TASK GOAL: Print each record exactly, with no word added or removed.

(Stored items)
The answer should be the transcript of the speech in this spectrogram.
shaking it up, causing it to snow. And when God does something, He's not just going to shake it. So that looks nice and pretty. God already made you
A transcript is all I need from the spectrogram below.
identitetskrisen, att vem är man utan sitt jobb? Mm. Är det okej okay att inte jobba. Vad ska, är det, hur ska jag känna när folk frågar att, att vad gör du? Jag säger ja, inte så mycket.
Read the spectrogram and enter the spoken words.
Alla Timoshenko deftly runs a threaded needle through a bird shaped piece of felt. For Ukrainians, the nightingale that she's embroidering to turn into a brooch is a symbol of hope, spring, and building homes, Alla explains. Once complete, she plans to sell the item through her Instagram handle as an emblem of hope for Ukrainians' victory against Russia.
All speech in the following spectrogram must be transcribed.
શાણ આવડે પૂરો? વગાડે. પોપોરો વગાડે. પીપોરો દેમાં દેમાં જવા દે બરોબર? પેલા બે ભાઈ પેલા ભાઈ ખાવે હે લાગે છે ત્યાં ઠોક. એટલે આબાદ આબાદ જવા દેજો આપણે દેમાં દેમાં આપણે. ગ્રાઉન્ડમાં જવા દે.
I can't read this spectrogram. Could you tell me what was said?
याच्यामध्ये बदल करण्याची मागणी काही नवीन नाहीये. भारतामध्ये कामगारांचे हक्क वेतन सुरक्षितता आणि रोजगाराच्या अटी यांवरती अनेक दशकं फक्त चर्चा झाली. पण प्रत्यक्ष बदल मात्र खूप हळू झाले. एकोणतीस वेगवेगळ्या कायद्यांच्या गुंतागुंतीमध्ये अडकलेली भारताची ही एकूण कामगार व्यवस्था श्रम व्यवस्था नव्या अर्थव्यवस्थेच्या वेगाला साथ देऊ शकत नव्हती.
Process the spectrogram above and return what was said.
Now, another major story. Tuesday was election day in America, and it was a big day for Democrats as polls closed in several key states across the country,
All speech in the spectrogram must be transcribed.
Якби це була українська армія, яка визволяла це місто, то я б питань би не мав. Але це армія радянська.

RESPONSE TO THIS EXERCISE:
The answer should be the transcript of the speech in this spectrogram.
shaking it up, causing it to snow. And when God does something, He's not just going to shake it. So that looks nice and pretty. God already made you
A transcript is all I need from the spectrogram below.
identitetskrisen, att vem är man utan sitt jobb? Mm. Är det okej okay att inte jobba. Vad ska, är det, hur ska jag känna när folk frågar att, att vad gör du? Jag säger ja, inte så mycket.
Read the spectrogram and enter the spoken words.
Alla Timoshenko deftly runs a threaded needle through a bird shaped piece of felt. For Ukrainians, the nightingale that she's embroidering to turn into a brooch is a symbol of hope, spring, and building homes, Alla explains. Once complete, she plans to sell the item through her Instagram handle as an emblem of hope for Ukrainians' victory against Russia.
All speech in the following spectrogram must be transcribed.
શાણ આવડે પૂરો? વગાડે. પોપોરો વગાડે. પીપોરો દેમાં દેમાં જવા દે બરોબર? પેલા બે ભાઈ પેલા ભાઈ ખાવે હે લાગે છે ત્યાં ઠોક. એટલે આબાદ આબાદ જવા દેજો આપણે દેમાં દેમાં આપણે. ગ્રાઉન્ડમાં જવા દે.
I can't read this spectrogram. Could you tell me what was said?
याच्यामध्ये बदल करण्याची मागणी काही नवीन नाहीये. भारतामध्ये कामगारांचे हक्क वेतन सुरक्षितता आणि रोजगाराच्या अटी यांवरती अनेक दशकं फक्त चर्चा झाली. पण प्रत्यक्ष बदल मात्र खूप हळू झाले. एकोणतीस वेगवेगळ्या कायद्यांच्या गुंतागुंतीमध्ये अडकलेली भारताची ही एकूण कामगार व्यवस्था श्रम व्यवस्था नव्या अर्थव्यवस्थेच्या वेगाला साथ देऊ शकत नव्हती.
Process the spectrogram above and return what was said.
Now, another major story. Tuesday was election day in America, and it was a big day for Democrats as polls closed in several key states across the country,
All speech in the spectrogram must be transcribed.
Якби це була українська армія, яка визволяла це місто, то я б питань би не мав. Але це армія радянська.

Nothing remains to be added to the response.